This endless loop can come to an end in two ways: either one side will stop, or one side will evolve – and it's quite clear that from the hacker's perspective, there is no need to do anything different, so successful have their recent campaigns been. Meanwhile, the security industry is relying on principles from 20 years ago, when detection and blocking were at the top of our technology. Since then, there have been major technology leaps forward which can be used for security purposes as well, leading the security industry away from detection, a time consuming and know-it-to-block-it process, to prevention, a seamless process which creates no latency. If the traditional methods to stop hackers haven't been working - and they haven't - it's time to try something new.
5. To break hacking, break with ‘tradition'
That change, we believe, will include a change in emphasis from detection to prevention. Companies have for years relied on the detection/response model – utilising technologies like anti-virus, sandboxes, and even EDR (Endpoint Detection and Response) – to protect themselves. And they have invested large amounts in that protection. The bottom line, though, is that hackers still manage to get past even what are touted as the most effective defences. With a prevention approach, hackers are not given an opportunity to even deliver their malware, which is “arrested” before it can even get to the victim.
A good example of this is Web isolation, where web content is rendered in an isolated environment and checked for malfeasance before being passed onto the endpoint. Gartner sees the system as a superior way to keep threats out, commenting that while “formation security architects can't stop attacks, they can contain damage by isolating end-user internet browsing sessions from enterprise endpoints and networks.”
A system tailor-made for phishing scheme-based malware is CDR - Content Disarm and Reconstruction – which checks files before they are passed onto an endpoint. The files are dissected, with each component examined for and vetted for proper form and safety. The files are then reconstructed and passed onto the system, keeping all functionality intact. Eschewing detection – which can only take place when a threat is on the system – we move to prevention, which keeps the threat away in the first place, just the solution IT departments will be looking for as hackers ratchet up their game yet again with new and more sophisticated attacks.

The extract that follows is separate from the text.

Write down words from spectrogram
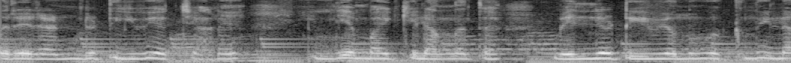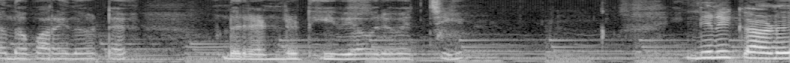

Contributed by Itay Glick, CEO of Votiro
*Note: The views expressed in this blog are those of the author and do not necessarily reflect the views of SC Media UK or Haymarket Media.